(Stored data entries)

○ ○ ○

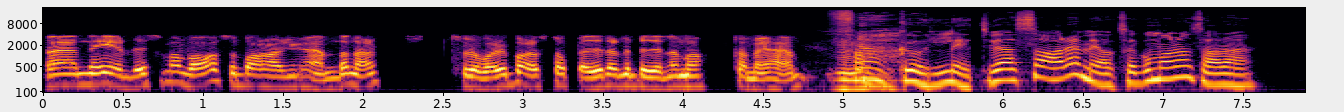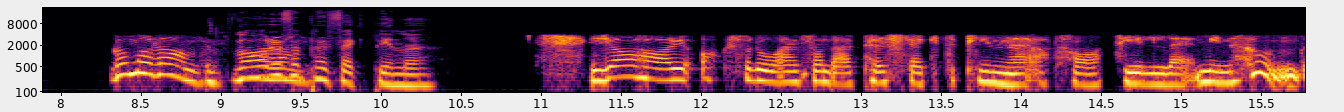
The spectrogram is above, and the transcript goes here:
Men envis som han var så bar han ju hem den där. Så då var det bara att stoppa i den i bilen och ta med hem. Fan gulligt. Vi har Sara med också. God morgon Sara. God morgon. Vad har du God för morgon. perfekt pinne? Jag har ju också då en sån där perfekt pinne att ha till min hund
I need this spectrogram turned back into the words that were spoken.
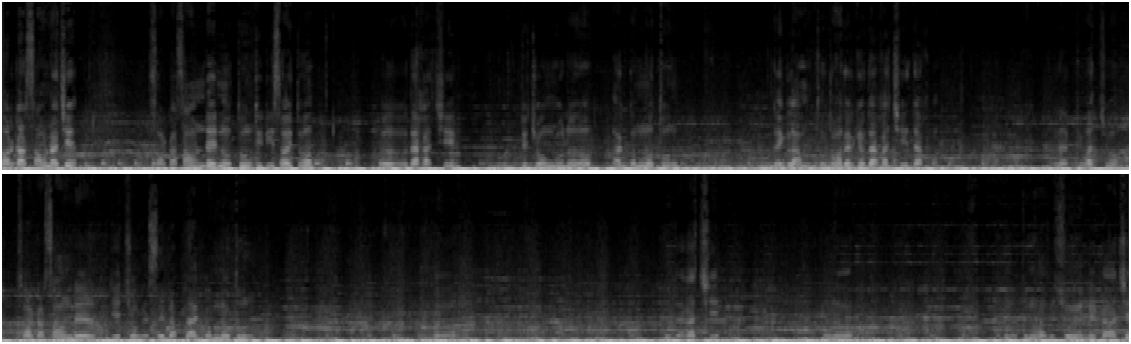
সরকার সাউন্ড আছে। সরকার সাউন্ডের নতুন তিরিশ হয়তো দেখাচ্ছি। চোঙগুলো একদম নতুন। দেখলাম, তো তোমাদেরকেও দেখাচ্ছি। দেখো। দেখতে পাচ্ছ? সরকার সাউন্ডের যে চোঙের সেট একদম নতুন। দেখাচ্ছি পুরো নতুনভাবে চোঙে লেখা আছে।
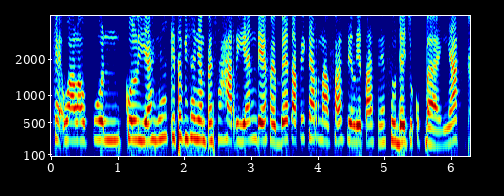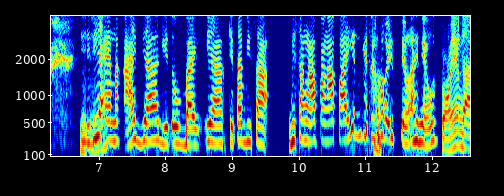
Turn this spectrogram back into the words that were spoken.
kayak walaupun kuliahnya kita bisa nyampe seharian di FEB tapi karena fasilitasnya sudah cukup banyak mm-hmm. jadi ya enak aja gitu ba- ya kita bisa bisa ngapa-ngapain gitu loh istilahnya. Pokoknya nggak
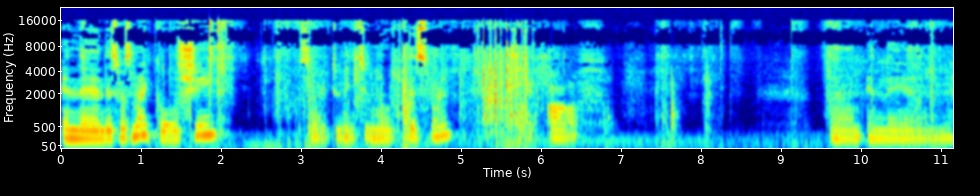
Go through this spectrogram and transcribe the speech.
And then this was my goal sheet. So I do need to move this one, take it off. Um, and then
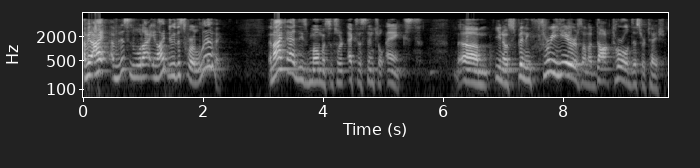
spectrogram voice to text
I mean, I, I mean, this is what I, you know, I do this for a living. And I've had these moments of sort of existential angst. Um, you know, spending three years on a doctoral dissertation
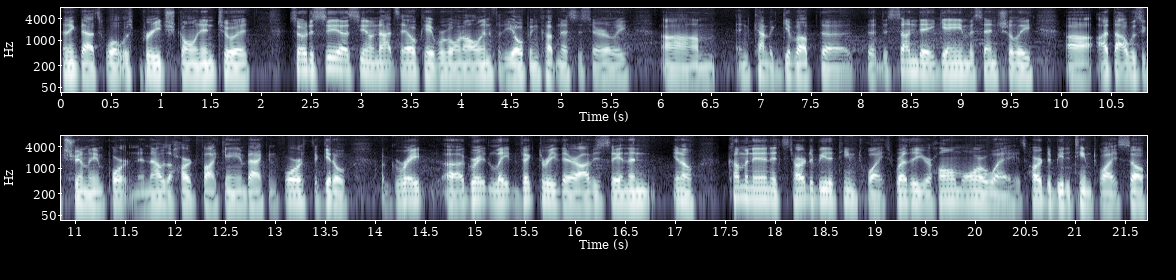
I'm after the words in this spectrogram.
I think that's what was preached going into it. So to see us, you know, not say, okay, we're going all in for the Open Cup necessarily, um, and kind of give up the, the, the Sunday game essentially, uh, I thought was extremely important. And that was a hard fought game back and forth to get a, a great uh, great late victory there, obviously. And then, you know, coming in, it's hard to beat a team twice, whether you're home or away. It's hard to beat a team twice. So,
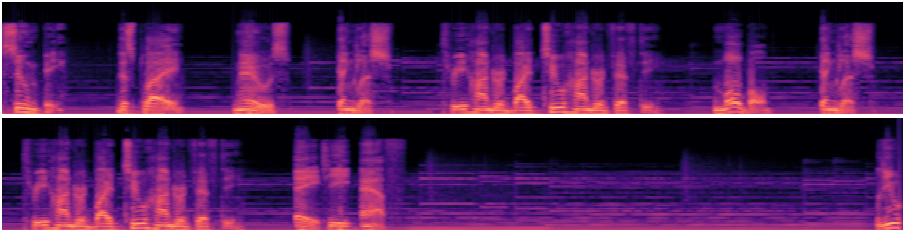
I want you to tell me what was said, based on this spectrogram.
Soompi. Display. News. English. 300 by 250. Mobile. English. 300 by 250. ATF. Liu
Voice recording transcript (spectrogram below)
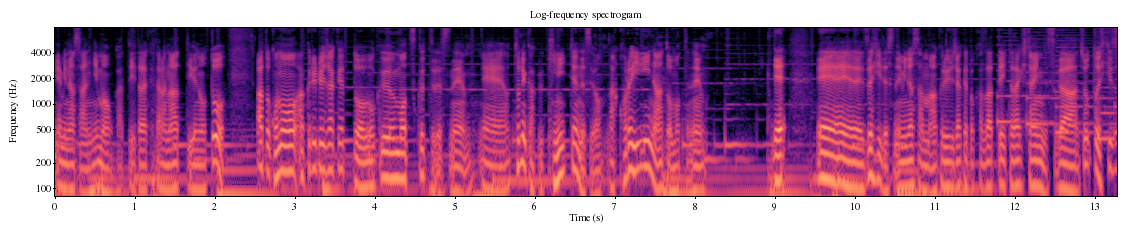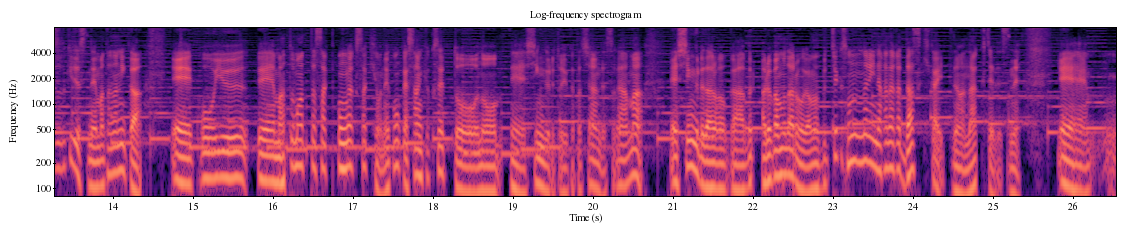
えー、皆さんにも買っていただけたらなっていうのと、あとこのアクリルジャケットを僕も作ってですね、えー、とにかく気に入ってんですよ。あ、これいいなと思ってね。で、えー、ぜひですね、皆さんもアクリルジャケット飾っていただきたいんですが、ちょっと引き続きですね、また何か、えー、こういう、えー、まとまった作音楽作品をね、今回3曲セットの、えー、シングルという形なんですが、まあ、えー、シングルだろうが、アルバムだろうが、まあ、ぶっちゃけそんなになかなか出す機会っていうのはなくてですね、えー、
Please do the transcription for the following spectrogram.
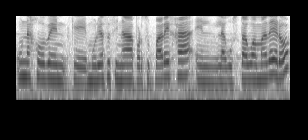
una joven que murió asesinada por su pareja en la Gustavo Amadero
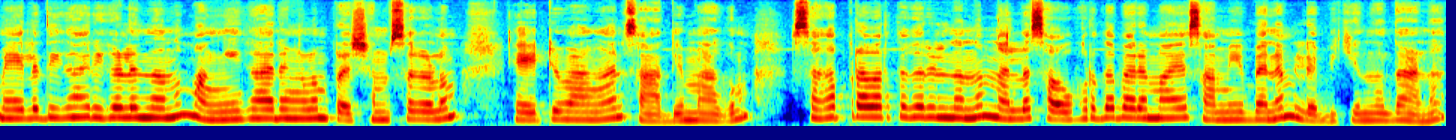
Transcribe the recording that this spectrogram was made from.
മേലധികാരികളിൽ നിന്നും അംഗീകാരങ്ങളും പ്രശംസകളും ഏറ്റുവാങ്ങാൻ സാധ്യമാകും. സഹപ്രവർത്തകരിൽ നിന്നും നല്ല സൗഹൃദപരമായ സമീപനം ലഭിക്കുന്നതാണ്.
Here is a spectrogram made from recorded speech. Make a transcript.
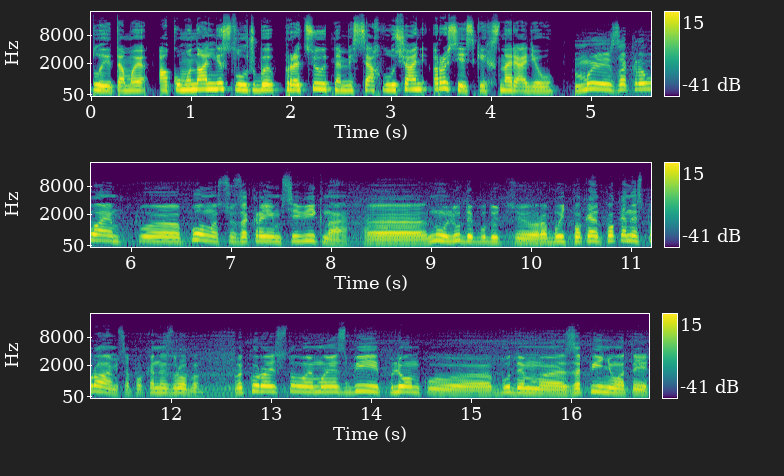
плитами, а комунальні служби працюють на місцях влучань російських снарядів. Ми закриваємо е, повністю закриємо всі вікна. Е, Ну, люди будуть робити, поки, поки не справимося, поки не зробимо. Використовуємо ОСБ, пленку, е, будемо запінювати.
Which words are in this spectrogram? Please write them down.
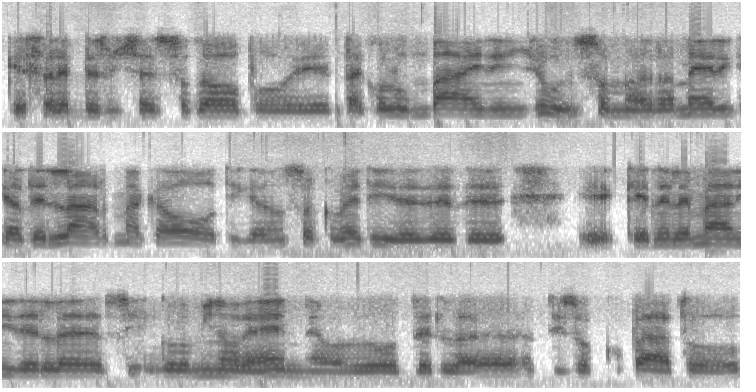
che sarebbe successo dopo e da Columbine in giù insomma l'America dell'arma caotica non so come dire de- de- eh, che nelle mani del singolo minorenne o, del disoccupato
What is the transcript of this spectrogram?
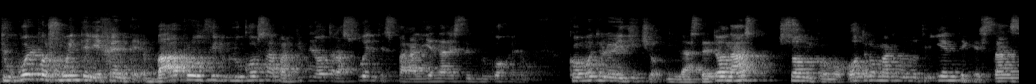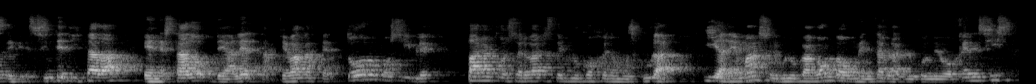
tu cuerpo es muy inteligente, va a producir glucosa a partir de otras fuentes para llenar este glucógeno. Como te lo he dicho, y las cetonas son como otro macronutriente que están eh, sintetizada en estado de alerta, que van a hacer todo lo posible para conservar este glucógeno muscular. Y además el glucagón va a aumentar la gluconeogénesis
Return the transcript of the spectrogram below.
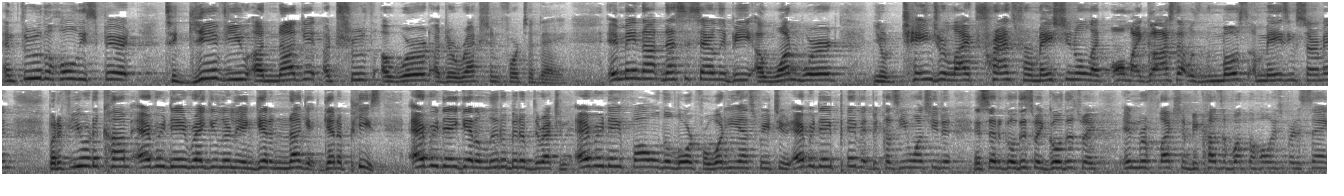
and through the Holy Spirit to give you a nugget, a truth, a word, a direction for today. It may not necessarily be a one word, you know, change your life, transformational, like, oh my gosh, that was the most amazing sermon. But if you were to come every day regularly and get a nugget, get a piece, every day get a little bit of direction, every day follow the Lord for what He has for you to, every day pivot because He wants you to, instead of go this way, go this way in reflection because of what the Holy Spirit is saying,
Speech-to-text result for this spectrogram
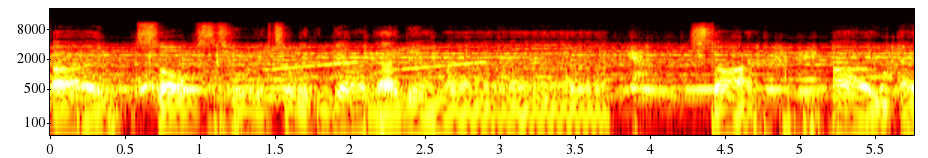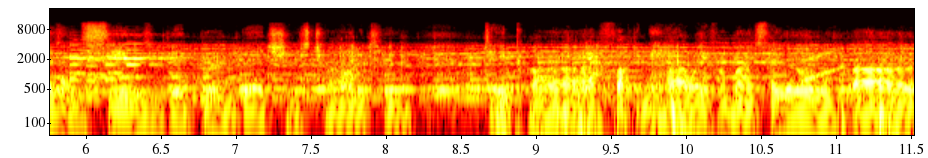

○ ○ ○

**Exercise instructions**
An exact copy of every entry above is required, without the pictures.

**Task solution**
The spectrogram is above, and the transcript goes here:
Men envis som han var så bar han ju hem den där. Så då var det bara att stoppa i den i bilen och ta med hem. Fan gulligt. Vi har Sara med också. God morgon Sara. God morgon. Vad har du God för morgon. perfekt pinne? Jag har ju också då en sån där perfekt pinne att ha till min hund
I need this spectrogram turned back into the words that were spoken.
সরকার সাউন্ড আছে। সরকার সাউন্ডের নতুন তিরিশ হয়তো দেখাচ্ছি। চোঙগুলো একদম নতুন। দেখলাম, তো তোমাদেরকেও দেখাচ্ছি। দেখো। দেখতে পাচ্ছ? সরকার সাউন্ডের যে চোঙের সেট একদম নতুন। দেখাচ্ছি পুরো নতুনভাবে চোঙে লেখা আছে।
Turn this spectrogram back into the words that were spoken.
kayak walaupun kuliahnya kita bisa nyampe seharian di FEB tapi karena fasilitasnya sudah cukup banyak mm-hmm. jadi ya enak aja gitu ba- ya kita bisa bisa ngapa-ngapain gitu loh istilahnya. Pokoknya nggak
Go through this spectrogram and transcribe the speech.
And then this was my goal sheet. So I do need to move this one, take it off. Um, and then
spectrogram voice to text
I mean, I, I mean, this is what I, you know, I do this for a living. And I've had these moments of sort of existential angst. Um, you know, spending three years on a doctoral dissertation
I'm after the words in this spectrogram.
I think that's what was preached going into it. So to see us, you know, not say, okay, we're going all in for the Open Cup necessarily, um, and kind of give up the, the, the Sunday game essentially, uh, I thought was extremely important. And that was a hard fought game back and forth to get a, a great uh, great late victory there, obviously. And then, you know, coming in, it's hard to beat a team twice, whether you're home or away. It's hard to beat a team twice. So,
I want you to tell me what was said, based on this spectrogram.
Soompi. Display. News. English. 300 by 250. Mobile. English. 300 by 250. ATF. Liu
Voice recording transcript (spectrogram below)
えー、皆さんにも買っていただけたらなっていうのと、あとこのアクリルジャケットを僕も作ってですね、えー、とにかく気に入ってんですよ。あ、これいいなと思ってね。で、えー、ぜひですね、皆さんもアクリルジャケット飾っていただきたいんですが、ちょっと引き続きですね、また何か、えー、こういう、えー、まとまった作音楽作品をね、今回3曲セットの、えー、シングルという形なんですが、まあ、えー、シングルだろうが、アルバムだろうが、まあ、ぶっちゃけそんなになかなか出す機会っていうのはなくてですね、えー、
Please do the transcription for the following spectrogram.
una joven que murió asesinada por su pareja en la Gustavo Amadero
Transcribe the recording that this spectrogram was made from.
മേലധികാരികളിൽ നിന്നും അംഗീകാരങ്ങളും പ്രശംസകളും ഏറ്റുവാങ്ങാൻ സാധ്യമാകും. സഹപ്രവർത്തകരിൽ നിന്നും നല്ല സൗഹൃദപരമായ സമീപനം ലഭിക്കുന്നതാണ്.
Here is a spectrogram made from recorded speech. Make a transcript.
плитами, а комунальні служби працюють на місцях влучань російських снарядів. Ми закриваємо е, повністю закриємо всі вікна. Е, Ну, люди будуть робити, поки, поки не справимося, поки не зробимо. Використовуємо ОСБ, пленку, е, будемо запінювати.
Which words are in this spectrogram? Please write them down.
che sarebbe successo dopo e da Columbine in giù insomma l'America dell'arma caotica non so come dire de- de- eh, che nelle mani del singolo minorenne o, del disoccupato
What is the transcript of this spectrogram?
tu cuerpo es muy inteligente, va a producir glucosa a partir de otras fuentes para llenar este glucógeno. Como te lo he dicho, y las cetonas son como otro macronutriente que están eh, sintetizada en estado de alerta, que van a hacer todo lo posible para conservar este glucógeno muscular. Y además el glucagón va a aumentar la gluconeogénesis
Return the transcript of the spectrogram below.
and through the Holy Spirit to give you a nugget, a truth, a word, a direction for today. It may not necessarily be a one word, you know, change your life, transformational, like, oh my gosh, that was the most amazing sermon. But if you were to come every day regularly and get a nugget, get a piece, every day get a little bit of direction, every day follow the Lord for what He has for you to, every day pivot because He wants you to, instead of go this way, go this way in reflection because of what the Holy Spirit is saying,
Speech-to-text result for this spectrogram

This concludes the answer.